Arthritis & Bone Disorder
Gout is known as a form of inflammatory arthritis that can develop in people with high levels of uric acid in their blood. These high levels of uric acid can create needle-like crystals that cause sudden, severe pain and swelling in the body’s joints.
Some people are born with genes that put them at a higher risk of developing gout. For example, those whose parents have gout are 20% more likely to end up with the disease.
Alcohol and diet also play key factors in gout development. An increased intake of alcohol and a diet rich in red meats both put you at a higher risk.
Characterized by a rapid onset of pain in the affected joint, gout attacks often result in warmth, swelling, reddish discoloration and marked tenderness of the joint.
The most common site for an attack is the small joint at the base of the big toe, although other joints often affected include ankles, knees, wrists, fingers and elbows.

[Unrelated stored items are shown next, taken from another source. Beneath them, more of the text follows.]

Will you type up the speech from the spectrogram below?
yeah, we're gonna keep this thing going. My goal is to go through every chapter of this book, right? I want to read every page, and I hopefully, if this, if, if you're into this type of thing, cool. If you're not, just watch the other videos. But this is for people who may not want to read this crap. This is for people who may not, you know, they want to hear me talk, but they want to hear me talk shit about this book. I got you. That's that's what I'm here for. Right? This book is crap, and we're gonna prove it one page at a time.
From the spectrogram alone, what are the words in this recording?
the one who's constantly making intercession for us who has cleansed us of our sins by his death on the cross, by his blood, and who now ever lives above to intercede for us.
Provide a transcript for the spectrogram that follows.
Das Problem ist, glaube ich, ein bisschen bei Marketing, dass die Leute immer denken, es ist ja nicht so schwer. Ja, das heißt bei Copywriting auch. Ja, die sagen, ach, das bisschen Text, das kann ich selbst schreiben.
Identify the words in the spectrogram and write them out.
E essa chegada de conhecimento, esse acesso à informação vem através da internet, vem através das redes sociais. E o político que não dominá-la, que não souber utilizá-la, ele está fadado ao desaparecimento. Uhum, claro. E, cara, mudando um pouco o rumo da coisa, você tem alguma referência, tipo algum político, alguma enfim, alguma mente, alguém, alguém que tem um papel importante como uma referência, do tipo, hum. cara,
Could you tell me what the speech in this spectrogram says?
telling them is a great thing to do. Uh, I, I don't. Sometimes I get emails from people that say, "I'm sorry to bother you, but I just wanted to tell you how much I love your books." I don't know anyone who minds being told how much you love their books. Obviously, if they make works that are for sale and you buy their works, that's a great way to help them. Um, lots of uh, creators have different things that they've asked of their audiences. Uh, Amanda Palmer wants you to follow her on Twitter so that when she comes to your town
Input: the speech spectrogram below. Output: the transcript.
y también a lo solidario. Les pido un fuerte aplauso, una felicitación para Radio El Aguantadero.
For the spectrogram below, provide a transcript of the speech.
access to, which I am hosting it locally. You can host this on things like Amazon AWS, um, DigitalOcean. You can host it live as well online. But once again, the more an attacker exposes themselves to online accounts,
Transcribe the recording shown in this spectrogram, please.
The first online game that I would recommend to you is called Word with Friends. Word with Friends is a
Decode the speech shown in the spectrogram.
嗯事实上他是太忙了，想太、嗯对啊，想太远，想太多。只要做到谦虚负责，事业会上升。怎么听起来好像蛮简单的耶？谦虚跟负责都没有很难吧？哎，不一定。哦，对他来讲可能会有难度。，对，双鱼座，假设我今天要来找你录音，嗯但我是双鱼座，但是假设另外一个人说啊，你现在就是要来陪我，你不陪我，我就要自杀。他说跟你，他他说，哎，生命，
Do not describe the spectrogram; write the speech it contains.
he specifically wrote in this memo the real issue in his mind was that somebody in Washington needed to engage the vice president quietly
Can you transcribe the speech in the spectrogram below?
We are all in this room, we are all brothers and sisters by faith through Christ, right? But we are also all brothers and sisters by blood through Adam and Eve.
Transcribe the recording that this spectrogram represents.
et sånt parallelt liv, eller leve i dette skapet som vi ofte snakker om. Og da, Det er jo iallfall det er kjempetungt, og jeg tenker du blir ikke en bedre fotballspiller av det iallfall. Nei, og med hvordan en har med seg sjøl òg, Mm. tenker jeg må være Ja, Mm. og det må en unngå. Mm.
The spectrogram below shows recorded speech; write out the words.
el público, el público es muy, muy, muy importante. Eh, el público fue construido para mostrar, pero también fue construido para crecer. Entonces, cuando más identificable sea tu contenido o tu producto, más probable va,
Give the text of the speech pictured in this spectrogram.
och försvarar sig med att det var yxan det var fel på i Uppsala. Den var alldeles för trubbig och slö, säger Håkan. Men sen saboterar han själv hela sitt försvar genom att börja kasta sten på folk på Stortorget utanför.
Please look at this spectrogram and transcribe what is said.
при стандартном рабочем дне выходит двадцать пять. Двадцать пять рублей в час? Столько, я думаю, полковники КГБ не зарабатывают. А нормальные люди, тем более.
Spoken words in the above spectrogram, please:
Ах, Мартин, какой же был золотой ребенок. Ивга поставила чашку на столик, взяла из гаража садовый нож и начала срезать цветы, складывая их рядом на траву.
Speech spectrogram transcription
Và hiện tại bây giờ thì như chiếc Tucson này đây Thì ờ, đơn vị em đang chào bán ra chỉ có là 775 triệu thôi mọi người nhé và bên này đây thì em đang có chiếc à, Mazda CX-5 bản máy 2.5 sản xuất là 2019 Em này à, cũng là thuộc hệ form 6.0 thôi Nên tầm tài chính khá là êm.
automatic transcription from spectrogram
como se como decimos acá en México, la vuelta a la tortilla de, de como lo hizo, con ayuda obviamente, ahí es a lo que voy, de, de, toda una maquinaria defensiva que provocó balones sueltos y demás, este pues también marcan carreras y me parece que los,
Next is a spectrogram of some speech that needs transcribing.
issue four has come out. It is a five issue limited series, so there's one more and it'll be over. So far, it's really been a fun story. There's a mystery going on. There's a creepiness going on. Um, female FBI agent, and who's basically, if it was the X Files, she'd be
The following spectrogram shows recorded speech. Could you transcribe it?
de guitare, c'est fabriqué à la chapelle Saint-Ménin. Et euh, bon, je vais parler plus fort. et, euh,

Usually, these attacks go away within a couple of days, although they've been known to last for weeks in some cases. Often, people with gout will continue suffering from periodic bouts for many years.